It is argued that section 603 should be construed as applying to administrative and not substantive provisions of chapter 1 and that the allocation provision of section 108(b) is substantive; but we think that that provision is clearly administrative and not substantive. The reporting of taxes on a fiscal year rather than a calendar year basis is a matter of administration, not a matter of imposing taxes or providing for deductions therefrom; and the allocation formula is a matter of administering the tax law justly between taxpayers reporting on the two bases. Whether the section be classified as administrative or substantive, however, it was just the sort of provision which should have been applied, and which we think Congress intended to apply, in the computation of declared value excess profits taxes. There is nothing to the contrary in the decision in Arrow-Hart & Hageman Electric Co., 7 T.C. 1350, which dealt with deductions allowed from income, clearly a substantive matter, and not adjustments for those reporting on a fiscal year basis to equalize them with those reporting on a calendar year basis. In C. Ray Novak, 11 T.C. 341, the Tax Court applied the allocation formula of section 108(b) to a tax not specifically mentioned in the statute enacting that section. The reason given, i.e. that section 400 (the section prescribing the tax there in question) prescribed a tax which the taxpayer might elect in lieu of one of the taxes specifically mentioned in the statute adopting 108(b), does not seem nearly so strong a ground for adopting the allocation formula as the provision of section 603 to the effect that provisions of law applicable to those taxes shall 'be applicable in respect of the tax imposed by section 600'. Certainly the provision of section 602 that the net income for the purposes of the declared value excess profits tax shall be the same as net income for income tax purposes, with certain deductions, is as good a reason for applying the allocation formula to that tax as the reason given for applying it to the section 400 tax involved in the Novak case.
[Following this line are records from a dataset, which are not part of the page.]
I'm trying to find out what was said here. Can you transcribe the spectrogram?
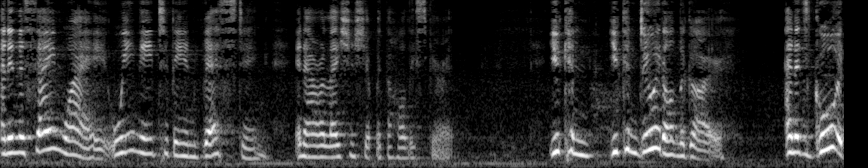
And in the same way, we need to be investing in our relationship with the Holy Spirit. You can, you can do it on the go, and it's good.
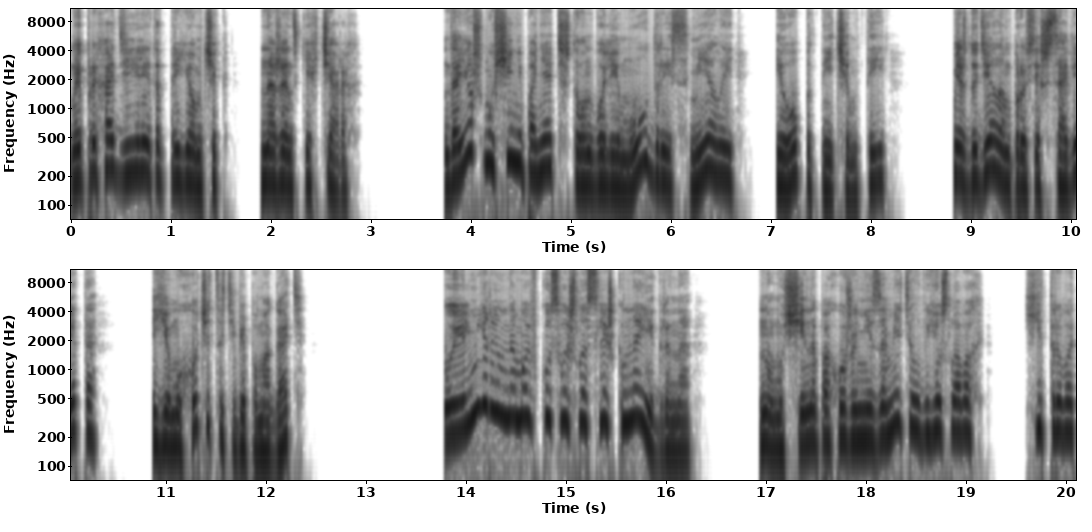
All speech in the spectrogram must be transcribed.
Мы проходили этот приемчик на женских чарах. Даешь мужчине понять, что он более мудрый, смелый и опытный, чем ты. Между делом просишь совета, ему хочется тебе помогать. У Эльмиры, на мой вкус, вышло слишком наигранно, но мужчина, похоже, не заметил в ее словах хитрого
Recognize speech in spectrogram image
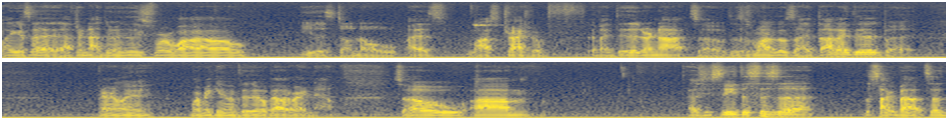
like I said, after not doing these for a while, you just don't know. I just lost track of if I did it or not. So this is one of those that I thought I did, but apparently we're making a video about it right now. So um, as you see, this is a let's talk about it. So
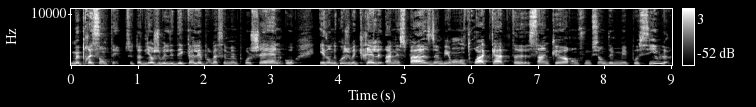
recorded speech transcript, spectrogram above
me présenter. C'est-à-dire, je vais les décaler pour la semaine prochaine. Ou, et donc, du coup, je vais créer un espace d'environ 3, 4, 5 heures en fonction de mes possibles.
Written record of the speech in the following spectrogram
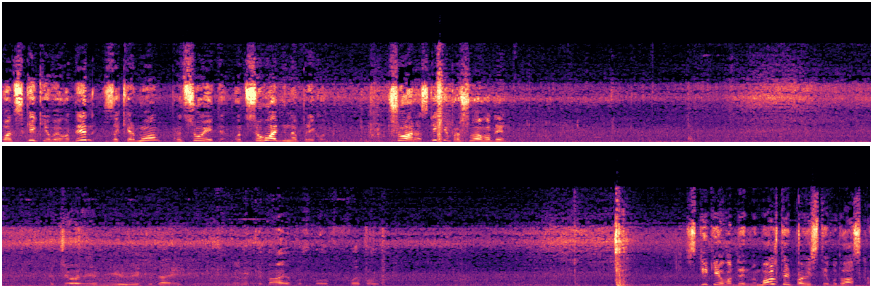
От скільки ви годин за кермом працюєте? От сьогодні, наприклад. Вчора, скільки пройшло годин? Чого ви мені викидаєте? Не викидаю, бо випав. Скільки годин? Ви можете відповісти, будь ласка?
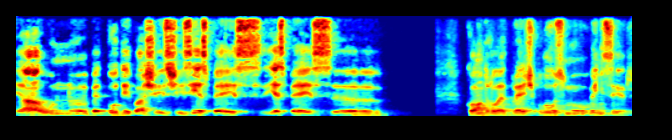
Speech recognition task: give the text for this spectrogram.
jā, un, bet būtībā šīs, šīs iespējas, iespējas uh, kontrolēt preču plūsmu, viņas ir.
For the reasons stated the judgment of the Tax Court will be reversed and the case will be remanded for further proceedings not inconsistent herewith.
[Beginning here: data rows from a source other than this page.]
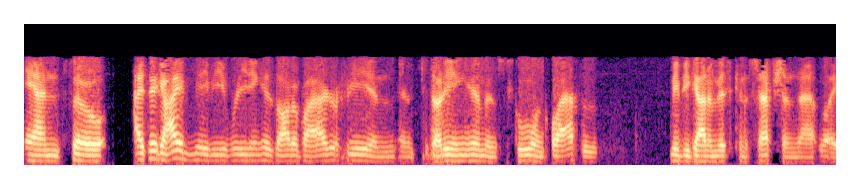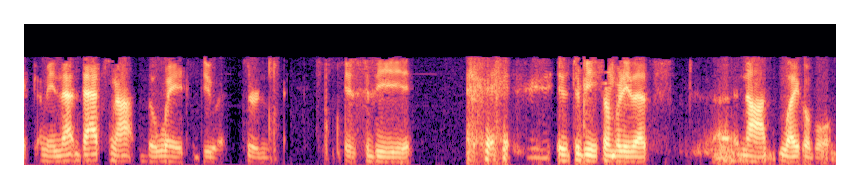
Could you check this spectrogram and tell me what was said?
And so i think i maybe reading his autobiography and and studying him in school and classes maybe got a misconception that like i mean that that's not the way to do it is to be is to be somebody that's uh, not likable.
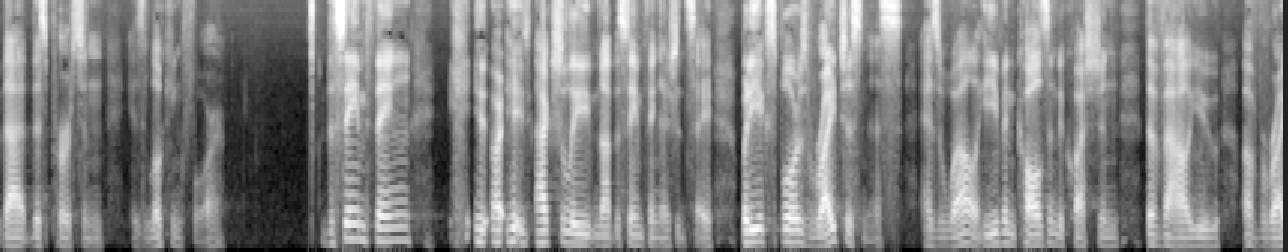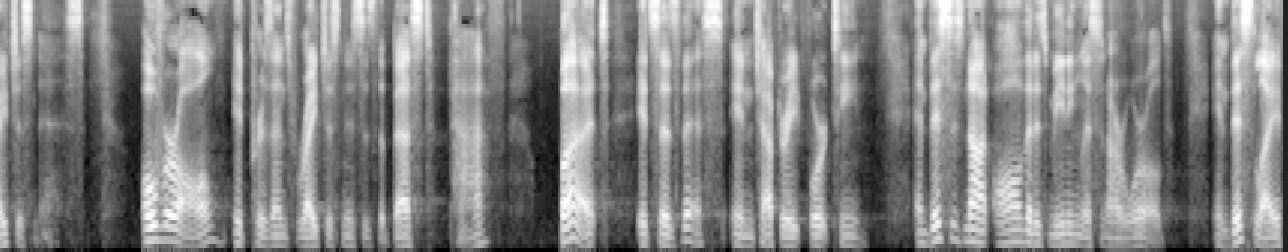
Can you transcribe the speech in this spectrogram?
that this person is looking for. The same thing, actually, not the same thing, I should say, but he explores righteousness as well. He even calls into question the value of righteousness. Overall, it presents righteousness as the best path, but it says this in chapter 8, 14. And this is not all that is meaningless in our world. In this life,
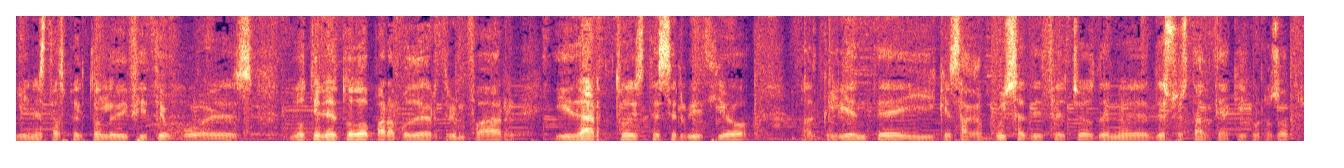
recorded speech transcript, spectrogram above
Y en este aspecto el edificio pues lo tiene todo para poder triunfar y dar todo este servicio al cliente y que salgan muy satisfechos de, de su estancia aquí con nosotros.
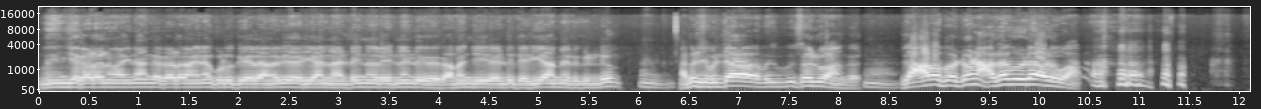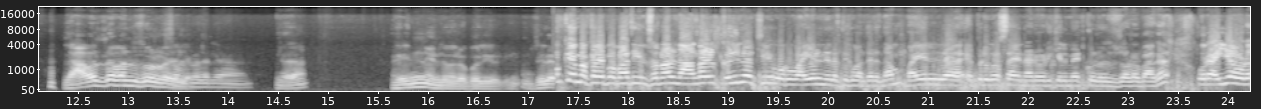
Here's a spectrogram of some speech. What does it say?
இங்கே கடன் வாங்கினா அங்கே கடன் வாங்கினா கொடுக்கலாம் சரியான நாட்டை இன்னொரு என்னண்டு கமஞ்சி ரெண்டு தெரியாமல் இருக்குண்டு. அப்படி விட்டா வி- சொல்லுவாங்க. ம். லாபப்பட்டவன் அதை விட அழுவான். லாபத்தை வந்து சொல்றது ஓகே மக்கள் இப்போ பார்த்தீங்கன்னு சொன்னால் நாங்கள் கிளிநொச்சி ஒரு வயல் நிலத்துக்கு வந்திருந்தோம். வயலில் எப்படி விவசாய நடவடிக்கைகள் மேற்கொள்வது தொடர்பாக ஒரு ஐயாவோட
SOPER, Circuit Judge (dissenting).
I dissent for the reasons set out in the opinion of the Tax Court, North Carolina Lumber Co. v. Commissioner of Internal Revenue, 19 T.C. 587.
1 Section 131 here referred to relates to credits against tax allowed on account of taxes of foreign countries and possessions of the United States.